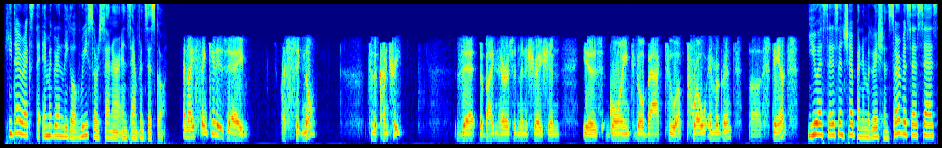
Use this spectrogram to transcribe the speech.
He directs the Immigrant Legal Resource Center in San Francisco. And I think it is a, a signal to the country that the Biden Harris administration is going to go back to a pro immigrant uh, stance. U.S. Citizenship and Immigration Services says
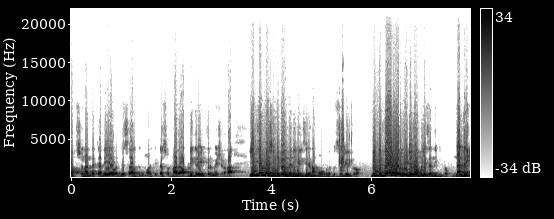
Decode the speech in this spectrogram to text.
ஆப்ஷனா அந்த கதையை வந்து சரத்குமார் கிட்ட சொன்னாரு அப்படிங்கிற இன்ஃபர்மேஷன் தான் இன்ஃபர்மேஷன் கிட்ட இந்த நிகழ்ச்சியில நம்ம உங்களுக்கு சொல்லியிருக்கிறோம். மீண்டும் வேறு ஒரு வீடியோல உங்களை சந்திக்கின்றோம். நன்றி.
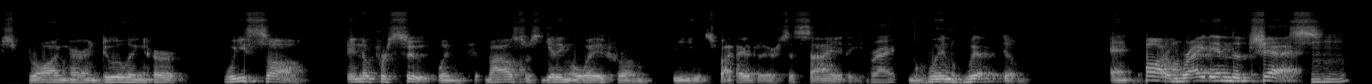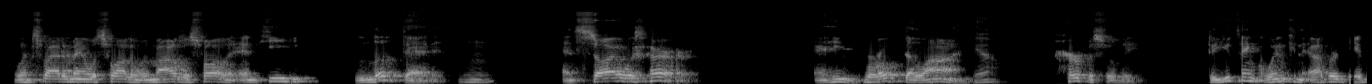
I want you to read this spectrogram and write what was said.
She's drawing her and dueling her. We saw in the pursuit when Miles was getting away from the Spider Society, right. Gwen whipped him and caught him right in the chest hmm when Spider Man was falling, when Miles was falling, and he looked at it hmm and saw it was her. And he broke the line Yeah. purposefully. Do you think Gwen can ever give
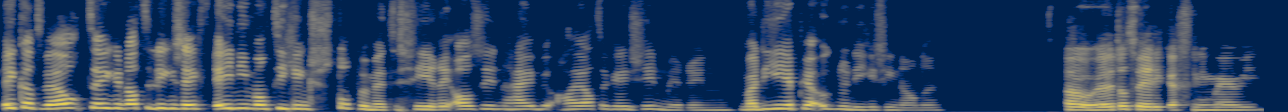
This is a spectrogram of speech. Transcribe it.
Ik had wel tegen Nathalie gezegd: één iemand die ging stoppen met de serie. Als in hij, hij had er geen zin meer in. Maar die heb jij ook nog niet gezien, Anne. Oh, hè, dat weet ik even niet meer wie.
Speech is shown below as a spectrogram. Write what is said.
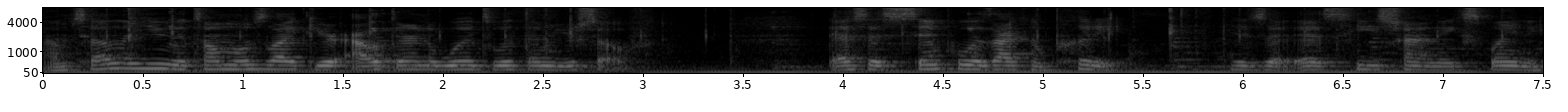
I'm telling you, it's almost like you're out there in the woods with them yourself. That's as simple as I can put it. As, as he's trying to explain it.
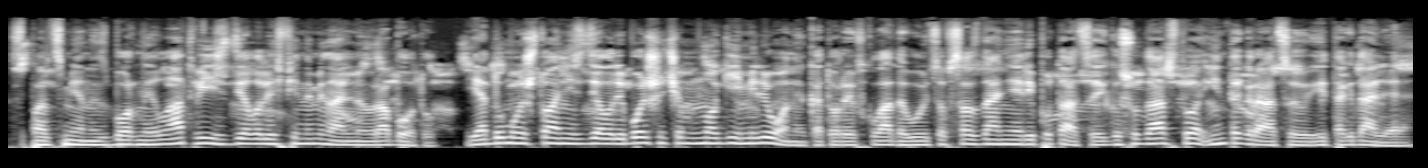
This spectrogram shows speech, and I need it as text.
Спортсмены сборной Латвии сделали феноменальную работу. Я думаю, что они сделали больше, чем многие миллионы, которые вкладываются в создание репутации государства, интеграцию и так далее.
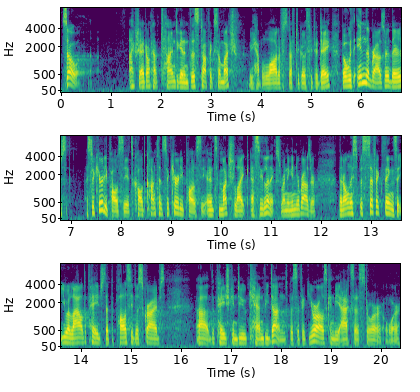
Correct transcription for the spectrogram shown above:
So actually, I don't have time to get into this topic so much. We have a lot of stuff to go through today. But within the browser, there's a security policy. It's called Content Security Policy. And it's much like SE Linux running in your browser, that only specific things that you allow the page that the policy describes uh, the page can do can be done. Specific URLs can be accessed, or, or,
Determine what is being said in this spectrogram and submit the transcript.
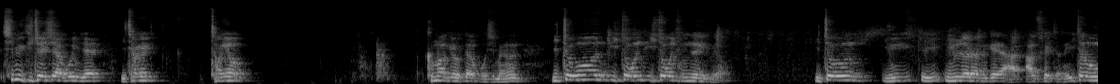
12 규체시하고 이제 이 정역 정역 금화 교육대가 보시면은 이쪽은 이쪽은 이쪽은 정령이고요. 이쪽은 율려라는 게 아- 알 수가 있잖아요. 이쪽은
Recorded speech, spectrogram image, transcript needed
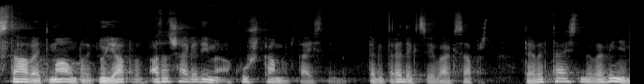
stāvēt malā un pateikt, nu, jā, protams, tad šajā gadījumā kurš kam ir taisnība? Tagad redakcijai vajag saprast, tev ir taisnība vai viņam.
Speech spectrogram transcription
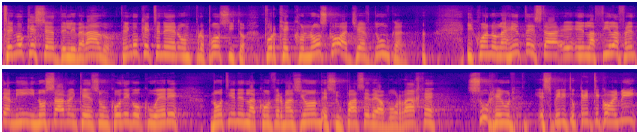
Tengo que ser deliberado, tengo que tener un propósito, porque conozco a Jeff Duncan. Y cuando la gente está en la fila frente a mí y no saben que es un código QR, no tienen la confirmación de su pase de aborraje, surge un espíritu crítico en mí.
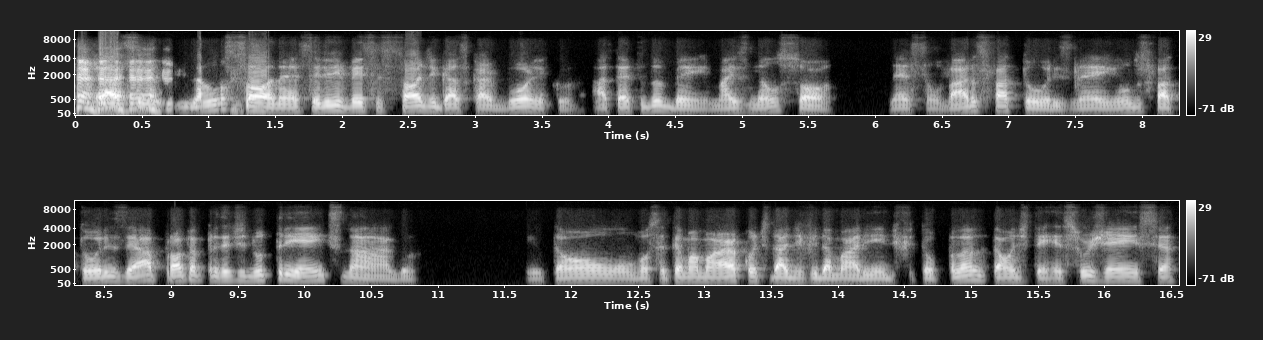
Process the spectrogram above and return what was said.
É assim, não só, né? Se ele vivesse só de gás carbônico, até tudo bem, mas não só. Né? São vários fatores, né? E um dos fatores é a própria presença de nutrientes na água. Então, você tem uma maior quantidade de vida marinha de fitoplâncton, onde tem ressurgência,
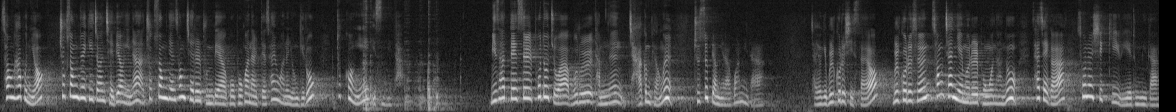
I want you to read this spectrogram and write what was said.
성합은요, 축성되기 전 제병이나 축성된 성체를 분배하고 보관할 때 사용하는 용기로 뚜껑이 있습니다. 미사 때 쓸 포도주와 물을 담는 작은 병을 주스병이라고 합니다. 자, 여기 물그릇이 있어요. 물그릇은 성찬 예물을 봉헌한 후 사제가 손을 씻기 위해 둡니다.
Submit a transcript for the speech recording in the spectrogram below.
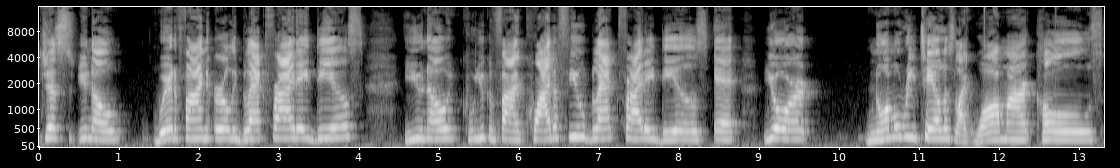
just, you know, where to find early Black Friday deals. You know, you can find quite a few Black Friday deals at your normal retailers like Walmart, Kohl's,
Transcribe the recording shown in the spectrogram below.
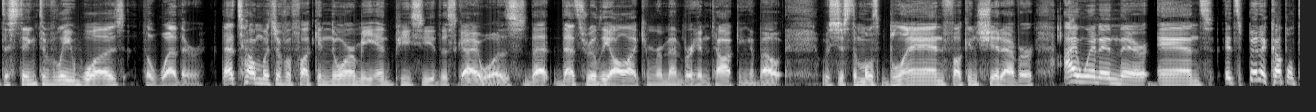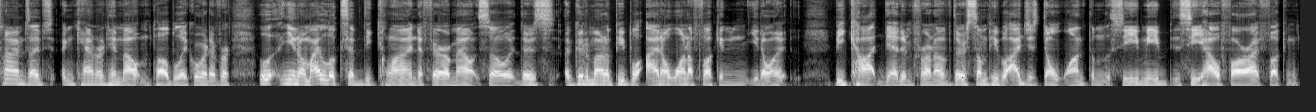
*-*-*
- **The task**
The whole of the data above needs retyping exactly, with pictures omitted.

- **Exercise answer**
Use this spectrogram to transcribe the speech.
He directs the Immigrant Legal Resource Center in San Francisco. And I think it is a, a signal to the country that the Biden Harris administration is going to go back to a pro immigrant uh, stance. U.S. Citizenship and Immigration Services says
Decode the speech in this spectrogram to text.
ஆப்ஷனா அந்த கதையை வந்து சரத்குமார் கிட்ட சொன்னாரு அப்படிங்கிற இன்ஃபர்மேஷன் தான் இன்ஃபர்மேஷன் கிட்ட இந்த நிகழ்ச்சியில நம்ம உங்களுக்கு சொல்லியிருக்கிறோம். மீண்டும் வேறு ஒரு வீடியோல உங்களை சந்திக்கின்றோம். நன்றி.
I want you to read this spectrogram and write what was said.
She's drawing her and dueling her. We saw in the pursuit when Miles was getting away from the Spider Society, right. Gwen whipped him and caught him right in the chest hmm when Spider Man was falling, when Miles was falling, and he looked at it hmm and saw it was her. And he broke the line Yeah. purposefully. Do you think Gwen can ever give
This is a spectrogram of speech. Transcribe it.
Ik had wel tegen Nathalie gezegd: één iemand die ging stoppen met de serie. Als in hij, hij had er geen zin meer in. Maar die heb jij ook nog niet gezien, Anne. Oh, hè, dat weet ik even niet meer wie.
Speech is shown below as a spectrogram. Write what is said.
I'm telling you, it's almost like you're out there in the woods with them yourself. That's as simple as I can put it. As, as he's trying to explain it.
This spectrogram shows speech, and I need it as text.
Спортсмены сборной Латвии сделали феноменальную работу. Я думаю, что они сделали больше, чем многие миллионы, которые вкладываются в создание репутации государства, интеграцию и так далее.
Correct transcription for the spectrogram shown above:
So actually, I don't have time to get into this topic so much. We have a lot of stuff to go through today. But within the browser, there's a security policy. It's called Content Security Policy. And it's much like SE Linux running in your browser, that only specific things that you allow the page that the policy describes uh, the page can do can be done. Specific URLs can be accessed, or, or,
Determine what is being said in this spectrogram and submit the transcript.
12 규체시하고 이제 이 정역 정역 금화 교육대가 보시면은 이쪽은 이쪽은 이쪽은 정령이고요. 이쪽은 율려라는 게 아- 알 수가 있잖아요. 이쪽은
Recorded speech, spectrogram image, transcript needed
stāvēt malā un pateikt, nu, jā, protams, tad šajā gadījumā kurš kam ir taisnība? Tagad redakcijai vajag saprast, tev ir taisnība vai viņam.
Speech spectrogram transcription
Tengo que ser deliberado, tengo que tener un propósito, porque conozco a Jeff Duncan. Y cuando la gente está en la fila frente a mí y no saben que es un código QR, no tienen la confirmación de su pase de aborraje, surge un espíritu crítico en mí.
Process the spectrogram above and return what was said.
É assim, não só, né? Se ele vivesse só de gás carbônico, até tudo bem, mas não só. Né? São vários fatores, né? E um dos fatores é a própria presença de nutrientes na água. Então, você tem uma maior quantidade de vida marinha de fitoplâncton, onde tem ressurgência,
I want you to read this spectrogram and write what was said.
성합은요, 축성되기 전 제병이나 축성된 성체를 분배하고 보관할 때 사용하는 용기로 뚜껑이 있습니다. 미사 때 쓸 포도주와 물을 담는 작은 병을 주스병이라고 합니다. 자, 여기 물그릇이 있어요. 물그릇은 성찬 예물을 봉헌한 후 사제가 손을 씻기 위해 둡니다.
Submit a transcript for the speech recording in the spectrogram below.
just, you know, where to find early Black Friday deals. You know, you can find quite a few Black Friday deals at your normal retailers like Walmart, Kohl's,
Transcribe the recording shown in the spectrogram below.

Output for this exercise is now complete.